Scientists are confused as to why cancer is much less common in elephants than in humans? Perhaps it’s the Red #40 artificial color in our diet cherry cokes or the double bacon cheeseburgers and hot dogs or the five packets of Splenda we put in our morning coffee or the dozens of chemicals we cannot pronounce and never heard of that hide in our lotions, makeup, personal care and cleaning products. Humans ingest many carcinogens and toxins every day that elephants don’t come into contact with.
Ringling Bros. and Barnum & Bailey Circus paid a $270,000 fine for violations of the Animal Welfare Act in 2011 and there is extensive documentation of elephants being struck with bullhooks, whipped and electrically shocked. According to Philip K. Ensley, a veterinarian from the San Diego Zoo, who inspected Ringling’s elephants, “”Nearly 100 percent”” of the adult elephants were lame with serious foot problems or musculoskeletal disorders. Their feet were misshapen, ulcerated, abscessed and infected, which is no fun for a four-ton animal forced.

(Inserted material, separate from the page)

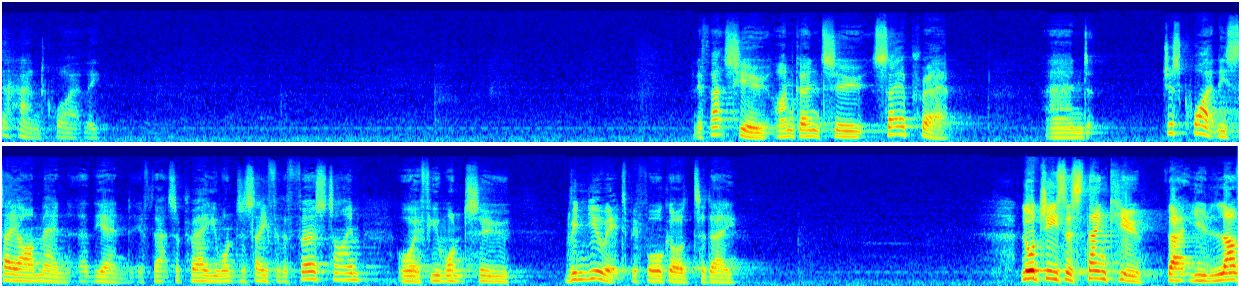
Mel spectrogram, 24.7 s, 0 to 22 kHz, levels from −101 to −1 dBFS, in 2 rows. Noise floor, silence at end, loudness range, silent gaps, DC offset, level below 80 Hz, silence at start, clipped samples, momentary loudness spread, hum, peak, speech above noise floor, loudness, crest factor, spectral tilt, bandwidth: -66 dBFS; 0 s; 13 LU; none; under 0.1%; -70 dBFS; 0 s; under 0.1%; 20 LU; none; 0 dBFS; 41 dB; -26 LUFS; 28 dB; -4.5 dB/octave; 13.5 kHz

Jodie Wiederkehr, Lake View
Questionable bank payments
Sunday’s Sun-Times article on City Hall’s skyrocketing payments to big banks reveals real questions as to who the mayor is working for: the financial elite, or working families in Chicago. Much of the astronomical borrowing the city is about to do this week is to pay banks termination fees on predatory interest swap deals — lucrative clauses that banks snuck in these deals to ensure their profits in the event the city wanted out. Instead of suing the banks for fraudulent dealings — they hid how risky these deals in fact were — Emanuel instead is paying out precious dollars that could instead be funding our schools, city services, and libraries. In fact, the City and CPS will pay $1.4 billion to big banks in toxic swap payments and fees over the life of these deals. Can you imagine what those tax dollars would do in our classrooms and in our communities? Emanuel should be fighting to get back every dollar possible from big banks, not paying them even more in fees to borrow our way out of this mess.
Amisha Patel, South Loop